Black Fawn Films are on a roll. The Canadian production company has made 8 feature films over the last 4 years. Their catalogue includes Antisocial & Antisocial 2, The Drownsman, The Sublet, Bite, Let Her Out, and Bed of the Dead. Their latest film, The Heretics, has perfected the multi-sub-genre model and delivers one hell of a fun time while doing it.
Part cabin-in-the-woods thriller, part psychological puzzle, and part demonic possession battleground, the film peppers in some genuine jumps and creeping tension builders. The demonic creature design is unique and effectively unnerving. If you’ve seen Bite, you’ll know that Back Fawn doesn’t shy away from a body horror and knows how to work with their practical effects to get the job done right.
In The Heretics, a notorious cult kidnaps a young girl and sacrifices themselves by the light of the locust moon. The next morning the girl awakes, caked in dried blood and surrounded by corpses…but safe – or so she thinks. Years later, the locust moon is about to rise again and the girl is captured once more by a surviving member of the cult. She is taken to a remote cabin where she learns that a demon has been growing inside of her all these years, and before the dawn it will rise.
The cast – Nina Kiri, Jorja Cadence and Ry Barrett – have a wonderful chemistry. Their strong and honest performances carry the whole film, and it’s clear that they’re passionate about the project.

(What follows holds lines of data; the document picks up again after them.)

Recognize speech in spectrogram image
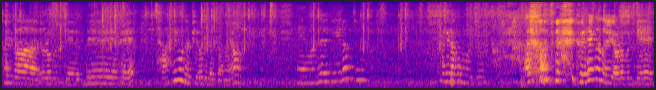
저희가 여러분께 매회 자 행운을 빌어드렸잖아요. 행운을 빌어준 자기가 홍보를 좀 아, 아무튼 그 행운을 여러분께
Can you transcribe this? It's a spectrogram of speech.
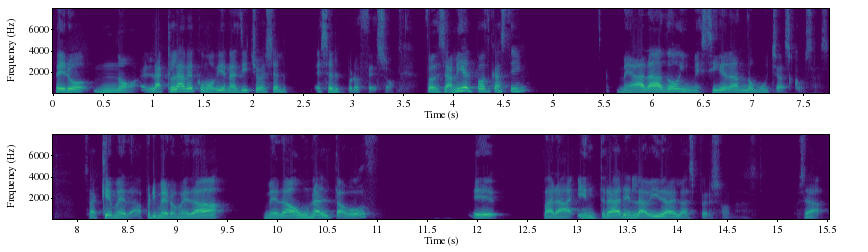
pero no. La clave, como bien has dicho, es el, es el proceso. Entonces, a mí el podcasting me ha dado y me sigue dando muchas cosas. O sea, ¿qué me da? Primero, me da, me da un altavoz eh, para entrar en la vida de las personas. O sea,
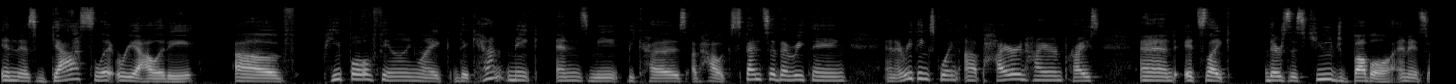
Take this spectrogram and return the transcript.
in this gaslit reality of people feeling like they can't make ends meet because of how expensive everything and everything's going up higher and higher in price and it's like there's this huge bubble and it's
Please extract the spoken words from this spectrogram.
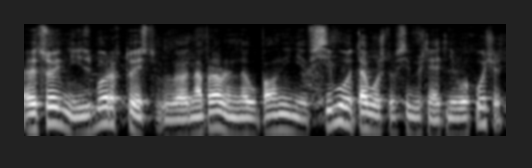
рыцойный и сборах, то есть направлен на выполнение всего того, что Всевышний от него хочет,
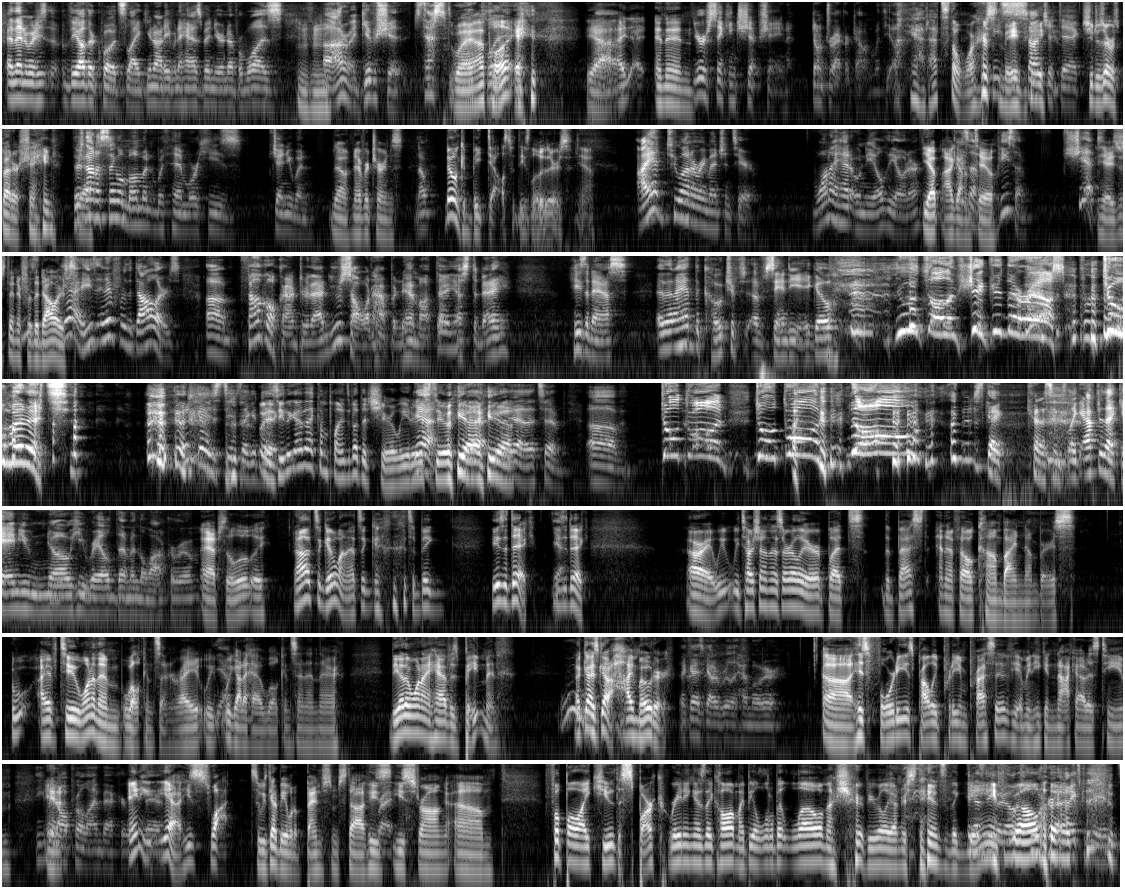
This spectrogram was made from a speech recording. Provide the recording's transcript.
And then what he's, the other quotes like, "You're not even a has been, you're never was." Mhm. Uh, I don't really give a shit. That's the the way I play. yeah, Uh, I, I, and then You're a sinking ship, Shane. Don't drag her down with you. yeah, that's the worst. He's maybe such a dick. She deserves better, Shane. There's Yeah. not a single moment with him where he's genuine. no, never turns. Nope. No one can beat Dallas with these losers. Yeah. I had two honorary mentions here. One, I had O'Neill, the owner. Yep, I got He's him a too. Piece of shit. Yeah, he's just in it for the dollars. Yeah, he's in it for the dollars. Um, Falco can't do that. You saw what happened to him out there yesterday. He's an ass. And then I had the coach of, of San Diego. you saw them shaking their ass for two minutes. that guy just seems like a Wait, is he the guy that complains about the cheerleaders yeah, too? Yeah, yeah. yeah, Yeah, that's him. Um, don't throw it! Don't throw it! No! this guy kind of seems like after that game, you know he railed them in the locker room. Absolutely. Oh, that's a good one. That's a good, it's a big. He's a dick. He's Yeah. a dick. All right, we we touched on this earlier, but the best NFL combine numbers. I have two. One of them Wilkinson, right? We Yeah. we got to have Wilkinson in there. The other one I have is Bateman. Ooh. That guy's got a high motor. That guy's got a really high motor. Uh, his 40 is probably pretty impressive. I mean, he can knock out his team. He made And- all pro linebacker. and he, yeah, he's SWAT, so he's got to be able to bench some stuff. He's Right. he's strong. Um, football IQ, the Spark rating as they call it, might be a little bit low. I'm not sure if he really understands the game well, but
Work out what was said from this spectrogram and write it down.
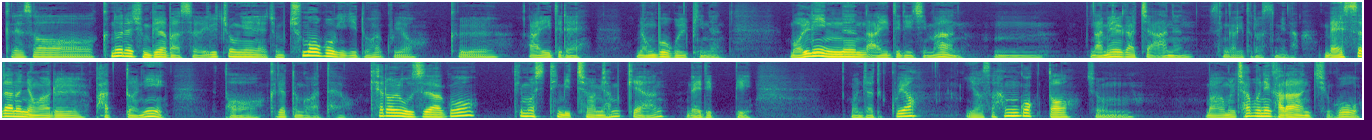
그래서 그 노래 준비해 봤어요. 일종의 좀 추모곡이기도 하고요. 그 아이들의 명복을 비는 멀리 있는 아이들이지만 음, 남의 일 같지 않은 생각이 들었습니다. Mass라는 영화를 봤더니 더 그랬던 것 같아요. 캐롤 우즈하고 티모시 T. 미첨이 함께한 Let It Be 먼저 듣고요. 이어서 한 곡 더 좀 마음을 차분히 가라앉히고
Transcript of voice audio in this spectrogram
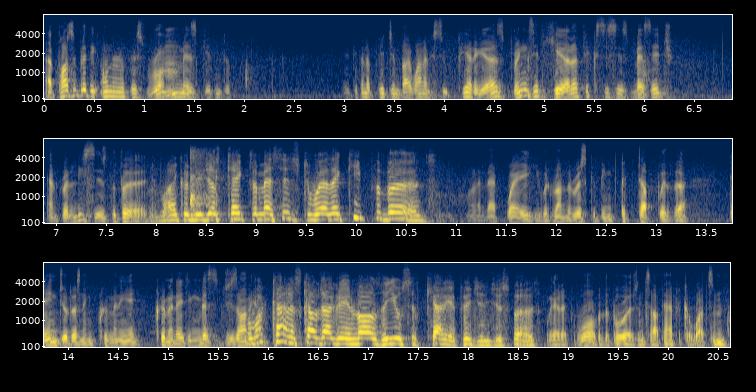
Uh, possibly the owner of this room is given to. is given a pigeon by one of his superiors, brings it here, affixes his message, and releases the bird. But why couldn't he just take the message to where they keep the birds? Well, in that way, he would run the risk of being picked up with uh, dangerous and incriminating, incriminating messages on Well, him. what kind of skullduggery involves the use of carrier pigeons, you suppose? We're at war with the Boers in South Africa, Watson.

I had a chance to sit down with the stars of The Heretics to discuss the film before its world premiere.
Kelly McNeely: How would you describe The Heretics?

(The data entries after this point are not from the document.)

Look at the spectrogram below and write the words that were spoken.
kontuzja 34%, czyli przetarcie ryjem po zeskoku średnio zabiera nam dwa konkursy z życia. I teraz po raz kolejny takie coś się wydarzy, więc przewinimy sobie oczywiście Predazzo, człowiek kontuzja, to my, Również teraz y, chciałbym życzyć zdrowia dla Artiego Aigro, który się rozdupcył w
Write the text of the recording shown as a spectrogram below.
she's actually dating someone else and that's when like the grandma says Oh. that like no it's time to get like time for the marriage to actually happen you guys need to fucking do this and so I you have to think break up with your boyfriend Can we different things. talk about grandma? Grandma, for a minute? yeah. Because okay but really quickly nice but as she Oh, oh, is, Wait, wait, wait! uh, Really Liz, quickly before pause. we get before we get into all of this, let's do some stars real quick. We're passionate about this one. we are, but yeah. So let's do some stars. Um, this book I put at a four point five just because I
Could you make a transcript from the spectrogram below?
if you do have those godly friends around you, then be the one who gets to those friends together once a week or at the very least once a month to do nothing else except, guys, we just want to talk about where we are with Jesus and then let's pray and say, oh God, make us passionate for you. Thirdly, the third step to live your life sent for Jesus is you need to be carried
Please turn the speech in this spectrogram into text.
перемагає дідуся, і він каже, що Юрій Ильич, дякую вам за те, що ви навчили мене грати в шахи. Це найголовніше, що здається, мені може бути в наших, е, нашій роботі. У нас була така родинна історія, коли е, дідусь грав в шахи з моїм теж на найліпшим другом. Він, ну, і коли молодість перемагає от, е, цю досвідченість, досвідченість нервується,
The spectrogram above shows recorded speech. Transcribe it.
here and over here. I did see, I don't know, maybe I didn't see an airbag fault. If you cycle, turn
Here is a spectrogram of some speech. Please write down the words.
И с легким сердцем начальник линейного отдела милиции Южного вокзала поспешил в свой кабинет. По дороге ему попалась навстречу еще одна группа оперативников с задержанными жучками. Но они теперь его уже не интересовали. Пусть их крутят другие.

Nina Kiri: It’s a cult horror film.
KM: In that it’s about a cult…
Jorja Cadence: But it’s a future cult film as well. (laughs)
Ry Barrett: It falls under the cabin-in-the-woods subgenre, but there’s a lot more going on. It doesn’t just exist in the cabin. It’s sort of a paranoia-infused, psychological, love story, thriller horror.
JC: There’s a lot of different elements to the film. It’s hard to give any information about the film until you’ve seen the whole thing.
KM: Can you talk a bit about the physicality or the transformation – again without giving too much away?
NK: I guess the physicality is that my character, Gloria, goes through a transformation and finds out a lot about herself and then that starts to reflect on the outside. So a lot of it is internal, and towards the end, in terms of makeup and where the film goes, it’s a very human transformation.
KM: And how much time did you spend in the makeup chair?
NK: 8 hours on the first day, then it got to be about 7 or 6 the more times that we did it. So usually about 6 hours each day.
KM: What drew you to the The Heretics project and your characters?
JC: It was pretty hard when I was auditioning, because they didn’t give us much about what was actually going on. Especially for my character. I think I did 3 auditions and each time I would get a new scene that would show me more about the plot and what was happening with the story. It was like, whoa, what I thought last time definitely wasn’t right! So that was part of the reason I was drawn to the project. It was already so surprising and so alluring within the audition process, and that’s when you know. If the scenes you’re doing then are great, it’s just gonna be such a ride if you actually get the project.
KM: And so much mystery to it…
JC: Yeah! So much mystery. I had no idea what was going on and I was like “I gotta do this”.
NK: I think the first draw was that it was with a group of people I already knew from Black Fawn, which was cool to see and it’s always really exciting when you get to see familiar faces and names. It was the same with me for the audition process. When it’s an audition you can only go so deep with the few days that you have – but when I had the full script and worked with an acting coach that I know, we delved into the motives and things about the character. I just became so excited about it and every scene, it was like, oh my god, I had something that was really important to me about that scene.
RB: I’ve worked with Chad [Archibald, director] and the Black Fawn team a handful of times. I’m always interested in working with Chad. He sent me an outline of the first half of the film, so I still didn’t really know where it went or what exactly happened in it, but I got the idea of the duality that my character Thomas has. Getting to play with the audience’s expectations and perception. Each of the characters sort of has that in their own way, and that’s what really drew me into it. The other side is the physicality of his role. He’s mentally and physically pretty damaged so it was great to dive into that.
KM: As an audience watching horror, we tend to learn from what we see. Lessons like don’t run upstairs, don’t drop your weapon, etc. What lessons can we learn from The Heretics?
RB: I guess in the face of complete evil, still try.
NK: Psychological strength is really prominent in it, so just having the strength to continue to be normal whatever normal is for you.
RB: Your past doesn’t necessarily change who you become. It can, but it doesn’t have to.
KM: What can audiences look forward to?
JC: Lots of surprises, it’s really thrilling.
RB: There are a lot of different genre elements involved. It has psychological elements, supernatural elements, that cabin-in-the-woods subgenre and religious and cult aspects. There’s a lot that gets thrown into it, but it doesn’t get over-complicated.